# Work to complete
Would you please give every entry again exactly, without the pictures?

# Data provided
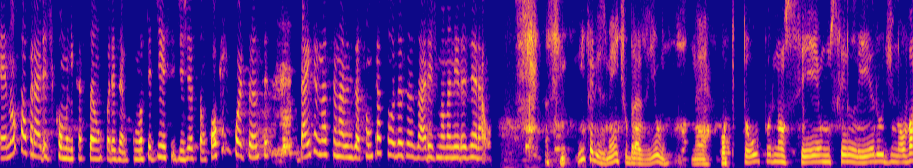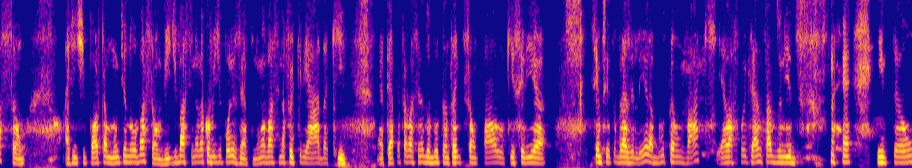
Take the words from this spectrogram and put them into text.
é, não só para a área de comunicação, por exemplo, como você disse, de gestão, qual que é a importância da internacionalização para todas as áreas de uma maneira geral? Assim, infelizmente o Brasil, né, optou por não ser um celeiro de inovação. A gente importa muito inovação. Vide vacina da Covid, por exemplo. Nenhuma vacina foi criada aqui. Até a própria vacina do Butantan de São Paulo, que seria 100% brasileira, a Butanvac, ela foi criada nos Estados Unidos, né? Então,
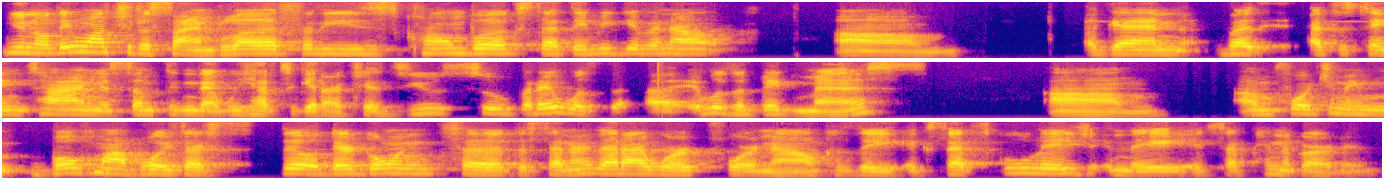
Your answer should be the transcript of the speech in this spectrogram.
you know, they want you to sign blood for these Chromebooks that they be giving out. Um, again, but at the same time, it's something that we have to get our kids used to. But it was uh, it was a big mess. Um, unfortunately, both my boys are still they're going to the center that I work for now because they accept school age and they accept kindergarten.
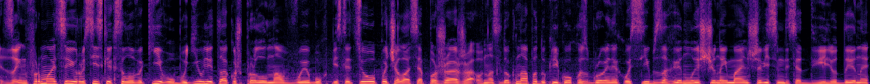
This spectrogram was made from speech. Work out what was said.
За інформацією російських силовиків, у будівлі також пролунав вибух. Після цього почалася пожежа. Внаслідок нападу кількох озброєних осіб загинули щонайменше 82 людини.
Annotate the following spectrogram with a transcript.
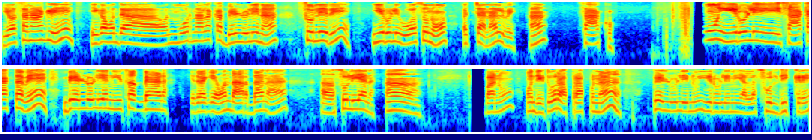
ಯೋಸನ ಆಗ್ಲಿ, ಈಗ ಒಂದ, ಒಂದ್ ಮೂರ್ ನಾಲ್ಕ ಬೆಳ್ಳುಳ್ಳಿನ ಸುಲಿರಿ, ಈರುಳ್ಳಿ ಓಸುನು ಹಚ್ಚನಲ್ವಿ ಹಾ? ಸಾಕು. ಹ್ಞೂ, ಈರುಳ್ಳಿ ಸಾಕಾಗ್ತವೆ ಬೆಳ್ಳುಳ್ಳಿಯ ನೀಸದ್ ಬೇಡ ಇದ್ರಾಗೆ ಒಂದ್ ಅರ್ಧನ ಸುಲಿಯನ, ಹಾ. ಬಾನು ಒಂದಿಟ್ಟು ರಪ್ರಪ್ಪನ ಬೆಳ್ಳುಳ್ಳಿನು ಈರುಳ್ಳಿನು ಎಲ್ಲ ಸುಲ್ದಿಕ್ರಿ,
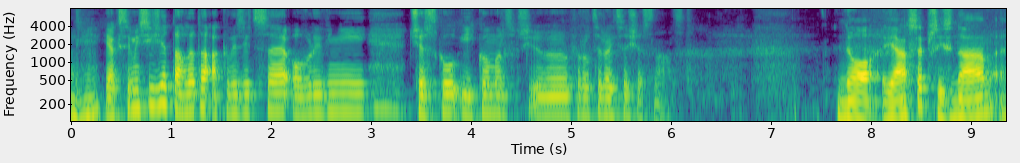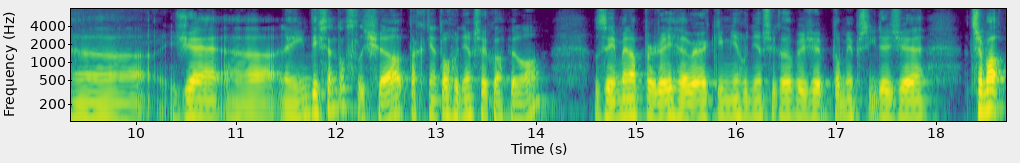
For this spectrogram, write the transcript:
Mm-hmm. Jak si myslíš, že tahle ta akvizice ovlivní českou e-commerce v roce 2016? No, já se přiznám, eh, že eh, nevím, když jsem to slyšel, tak mě to hodně překvapilo zejména prodej Heverky mě hodně překvapuje, že to mi přijde, že třeba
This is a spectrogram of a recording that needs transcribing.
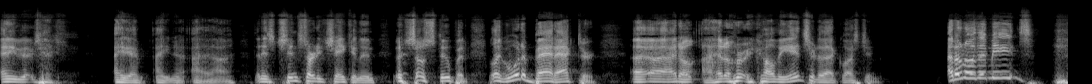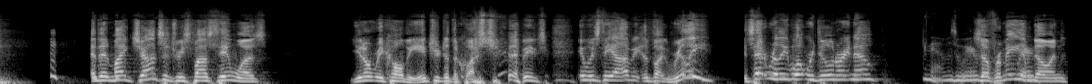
And he, I, I, I, uh, then his chin started shaking, and it was so stupid. Like, what a bad actor! Uh, I don't, I don't recall the answer to that question. I don't know what that means. and then Mike Johnson's response to him was, "You don't recall the answer to the question." I mean, it was the obvious. Like, really? Is that really what we're doing right now? Yeah, it was weird. So for me, weird. I'm going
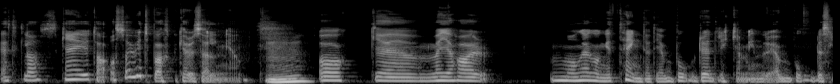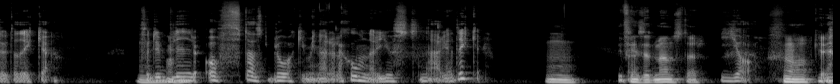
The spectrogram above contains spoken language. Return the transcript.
äh, ett glas kan jag ju ta och så är vi tillbaka på karusellen igen. Mm. Och, eh, men jag har många gånger tänkt att jag borde dricka mindre, jag borde sluta dricka. För det blir oftast bråk i mina relationer just när jag dricker. Mm. Det finns ett mönster. Ja, Okej.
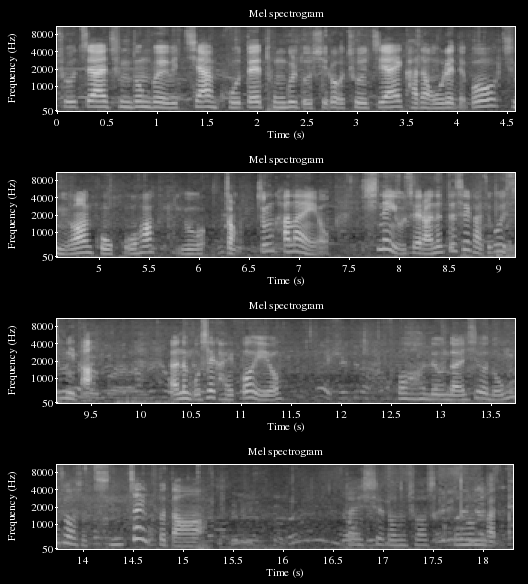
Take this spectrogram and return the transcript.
조지아 중동부에 위치한 고대 동굴 도시로 조지아의 가장 오래되고 중요한 고고학 유적 중 하나예요. 신의 요새라는 뜻을 가지고 있습니다. 라는 곳에 갈 거예요. 와, 근데 오늘 날씨가 너무 좋아서 진짜 이쁘다. 날씨가 너무 좋아서 공원 같아.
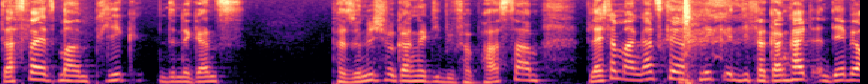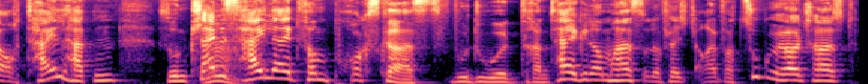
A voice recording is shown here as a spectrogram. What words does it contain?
Das war jetzt mal ein Blick in eine ganz persönliche Vergangenheit, die wir verpasst haben. Vielleicht noch mal ein ganz kleiner Blick in die Vergangenheit, in der wir auch teil hatten. So ein kleines Ah. Highlight vom Proxcast, wo du dran teilgenommen hast oder vielleicht auch einfach zugehört hast.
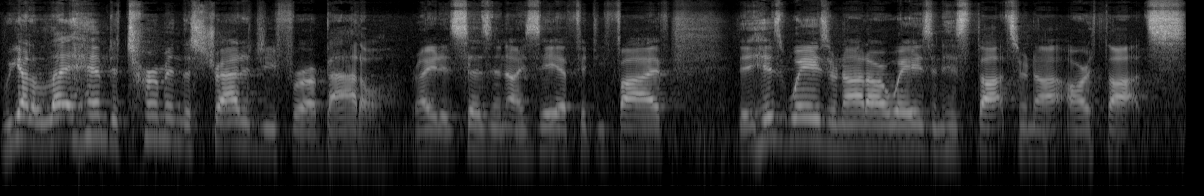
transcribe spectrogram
we got to let Him determine the strategy for our battle, right? It says in Isaiah 55 that His ways are not our ways and His thoughts are not our thoughts.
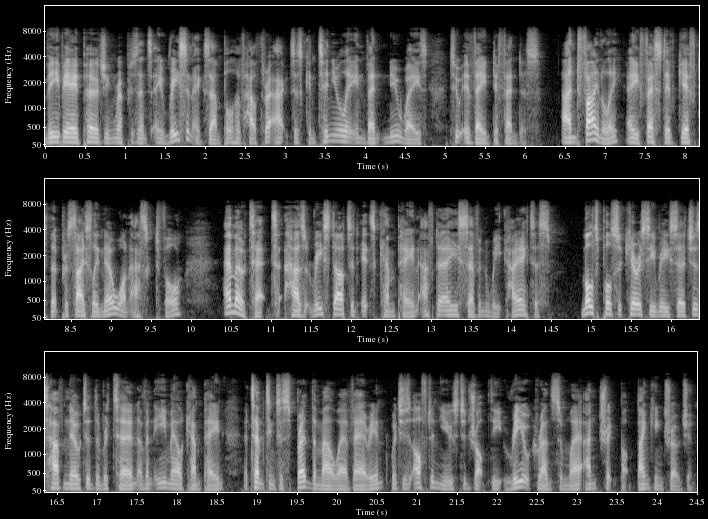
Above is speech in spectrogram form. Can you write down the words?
VBA purging represents a recent example of how threat actors continually invent new ways to evade defenders. And finally, a festive gift that precisely no one asked for, Emotet has restarted its campaign after a seven week hiatus. Multiple security researchers have noted the return of an email campaign attempting to spread the malware variant, which is often used to drop the Ryuk ransomware and TrickBot banking Trojan.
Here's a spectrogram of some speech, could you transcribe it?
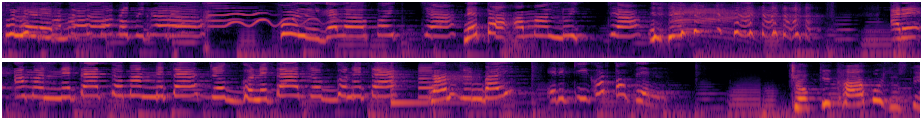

# Response area
Take the words from this spectrogram and put them into text.
é, não só para a área de comunicação, por exemplo, como você disse, de gestão, qual que é a importância da internacionalização para todas as áreas de uma maneira geral? Assim, infelizmente o Brasil, né, optou por não ser um celeiro de inovação. A gente importa muito inovação. Vide vacina da Covid, por exemplo. Nenhuma vacina foi criada aqui. Até a própria vacina do Butantan de São Paulo, que seria 100% brasileira, a Butanvac, ela foi criada nos Estados Unidos, né? Então,
Your answer should be the transcript of the speech in this spectrogram.
you know, they want you to sign blood for these Chromebooks that they be giving out. Um, again, but at the same time, it's something that we have to get our kids used to. But it was uh, it was a big mess. Um, unfortunately, both my boys are still they're going to the center that I work for now because they accept school age and they accept kindergarten.
This spectrogram was made from speech. Work out what was said.
За інформацією російських силовиків, у будівлі також пролунав вибух. Після цього почалася пожежа. Внаслідок нападу кількох озброєних осіб загинули щонайменше 82 людини.
Annotate the following spectrogram with a transcript.
ಯೋಸನ ಆಗ್ಲಿ, ಈಗ ಒಂದ, ಒಂದ್ ಮೂರ್ ನಾಲ್ಕ ಬೆಳ್ಳುಳ್ಳಿನ ಸುಲಿರಿ, ಈರುಳ್ಳಿ ಓಸುನು ಹಚ್ಚನಲ್ವಿ ಹಾ? ಸಾಕು. ಹ್ಞೂ, ಈರುಳ್ಳಿ ಸಾಕಾಗ್ತವೆ ಬೆಳ್ಳುಳ್ಳಿಯ ನೀಸದ್ ಬೇಡ ಇದ್ರಾಗೆ ಒಂದ್ ಅರ್ಧನ ಸುಲಿಯನ, ಹಾ. ಬಾನು ಒಂದಿಟ್ಟು ರಪ್ರಪ್ಪನ ಬೆಳ್ಳುಳ್ಳಿನು ಈರುಳ್ಳಿನು ಎಲ್ಲ ಸುಲ್ದಿಕ್ರಿ,
For this spectrogram, write the transcript:
Mm-hmm. Jak si myslíš, že tahle ta akvizice ovlivní českou e-commerce v roce 2016? No, já se přiznám, eh, že eh, nevím, když jsem to slyšel, tak mě to hodně překvapilo zejména prodej Heverky mě hodně překvapuje, že to mi přijde, že třeba
This is a spectrogram of a recording that needs transcribing.
And he, I, I, I, uh, then his chin started shaking, and it was so stupid. Like, what a bad actor! Uh, I don't, I don't recall the answer to that question. I don't know what that means. and then Mike Johnson's response to him was, "You don't recall the answer to the question." I mean, it was the obvious. Like, really? Is that really what we're doing right now? Yeah, it was weird. So for me, weird. I'm going
The spectrogram above contains spoken language. Return the transcript.
äh, ett glas kan jag ju ta och så är vi tillbaka på karusellen igen. Mm. Och, eh, men jag har många gånger tänkt att jag borde dricka mindre, jag borde sluta dricka. För det blir oftast bråk i mina relationer just när jag dricker. Mm. Det finns ett mönster. Ja, Okej.
Take this spectrogram and return the transcript.
조지아 중동부에 위치한 고대 동굴 도시로 조지아의 가장 오래되고 중요한 고고학 유적 중 하나예요. 신의 요새라는 뜻을 가지고 있습니다. 라는 곳에 갈 거예요. 와, 근데 오늘 날씨가 너무 좋아서 진짜 이쁘다. 날씨가 너무 좋아서 공원 같아.
A voice recording is shown here as a spectrogram. What words does it contain?
Das war jetzt mal ein Blick in eine ganz persönliche Vergangenheit, die wir verpasst haben. Vielleicht noch mal ein ganz kleiner Blick in die Vergangenheit, in der wir auch teil hatten. So ein kleines Ah. Highlight vom Proxcast, wo du dran teilgenommen hast oder vielleicht auch einfach zugehört hast.
transcribe spectrogram
we got to let Him determine the strategy for our battle, right? It says in Isaiah 55 that His ways are not our ways and His thoughts are not our thoughts.
Above is speech in spectrogram form. Can you write down the words?
VBA purging represents a recent example of how threat actors continually invent new ways to evade defenders. And finally, a festive gift that precisely no one asked for, Emotet has restarted its campaign after a seven week hiatus. Multiple security researchers have noted the return of an email campaign attempting to spread the malware variant, which is often used to drop the Ryuk ransomware and TrickBot banking Trojan.
Here's a spectrogram of some speech, could you transcribe it?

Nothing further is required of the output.